“‘Incitement’ and ‘hatred’ are in the eye of the beholder – or more precisely, in the eye of those who make such determinations,” he continued. “The powerful can decide to silence the powerless by classifying their views as ‘hate speech.’ The Founding Fathers knew that the freedom of speech was an essential safeguard against tyranny: the ability to dissent, freely and publicly and without fear of imprisonment or other reprisal, is a cornerstone of any genuine republic. If some ideas cannot be heard and are proscribed from above, the ones in control are tyrants, however benevolent they may be.”
Eugene Volokh, who teaches free speech law, criminal law, tort law, religious freedom law and other subjects at UCLA, and also founded the Volokh Conspiracy weblog, said that the First Amendment protecting speech in the United States isn’t so secure all of a sudden.
“If the U.S. backs a resolution that urges the suppression of some speech, presumably we are taking the view that all countries – including the U.S. – should adhere to this resolution,” he said.
“If we are constitutionally barred from adhering to it by our domestic constitution, then we’re implicitly criticizing that constitution, and committing ourselves to do what we can to change it,” he said.
The administration, he opined, would “presumably be committed to filing amicus briefs supporting changes in First Amendment law to allow such punishment, and in principle perhaps the appointment of justices who would endorse such changes (or even the proposal of express constitutional amendments that would work such changes).”
The 57 member nations of the Organisation of the Islamic Conference have lobbied for the “anti-defamation” plan, which is based on the Cairo Declaration of Human Rights in Islam, since 1999. The Cairo declaration states “that all rights are subject to Shariah law, and makes Shariah law the only source of reference for human rights.”
The U.S. State Department also has found the proposal unpalatable.
“This resolution is incomplete inasmuch as it fails to address the situation of all religions,” said a statement from Leonard Leo. “We believe that such inclusive language would have furthered the objective of promoting religious freedom.

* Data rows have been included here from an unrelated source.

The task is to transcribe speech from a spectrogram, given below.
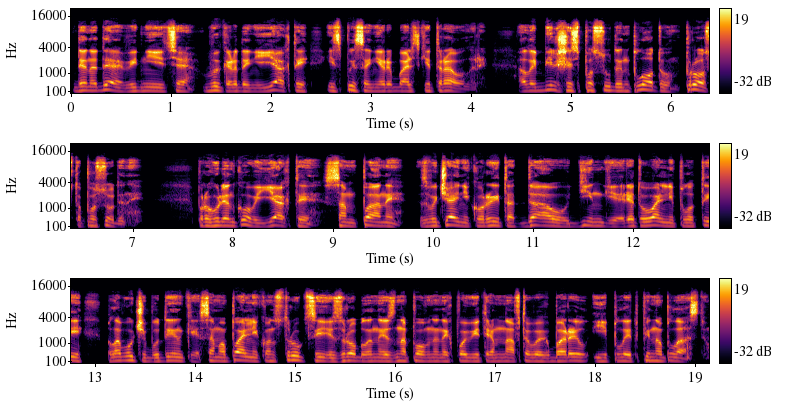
Де не де відніються викрадені яхти і списані рибальські траулери, але більшість посудин плоту просто посудини. Прогулянкові яхти, сампани, звичайні корита, дау, дінгі, рятувальні плоти, плавучі будинки, самопальні конструкції, зроблені з наповнених повітрям нафтових барил і плит пінопласту.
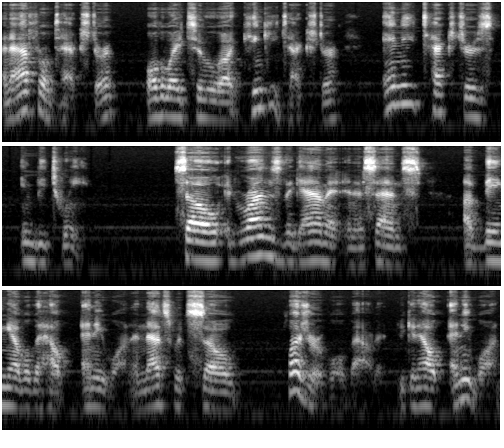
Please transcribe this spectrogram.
an afro texture, all the way to a kinky texture, any textures in between. So it runs the gamut in a sense of being able to help anyone. And that's what's so pleasurable about it. You can help anyone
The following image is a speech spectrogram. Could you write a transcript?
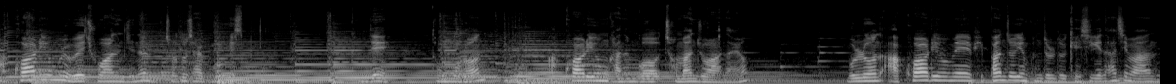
아쿠아리움을 왜 좋아하는지는 저도 잘 모르겠습니다. 근데 동물원, 아쿠아리움 가는 거 저만 좋아하나요? 물론 아쿠아리움에 비판적인 분들도 계시긴 하지만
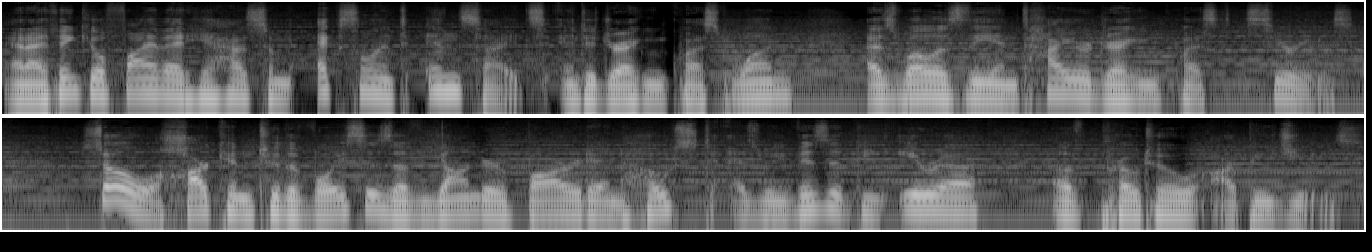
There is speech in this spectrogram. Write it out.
and I think you'll find that he has some excellent insights into Dragon Quest I, as well as the entire Dragon Quest series. So, hearken to the voices of yonder bard and host as we visit the era of proto RPGs.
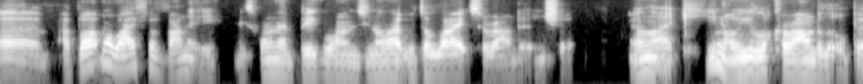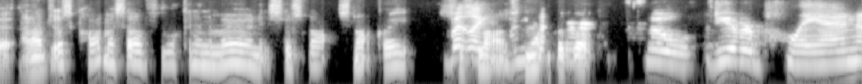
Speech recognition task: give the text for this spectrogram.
um, I bought my wife a vanity. It's one of them big ones, you know, like with the lights around it and shit. And like, you know, you look around a little bit, and I've just caught myself looking in the mirror, and it's just not, it's not great. It's but like, not, not ever, so do you ever plan,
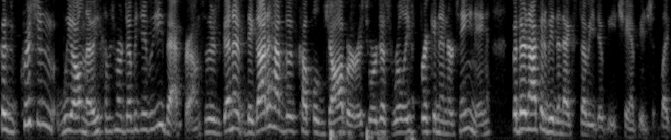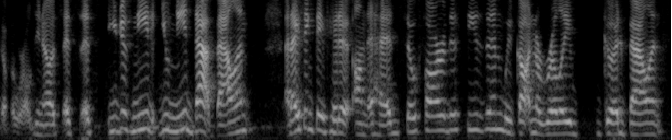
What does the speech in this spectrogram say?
because Christian, we all know he comes from a WWE background, so there's gonna they got to have those couple jobbers who are just really freaking entertaining, but they're not gonna be the next WWE championship like of the world. You know, it's it's it's you just need you need that balance, and I think they've hit it on the head so far this season. We've gotten a really good balance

We also believe that any resolution on this topic must include mention of the need to change educational systems that promote hatred of other religions, as well as the problem of state-sponsored media that negatively targets any one religion.”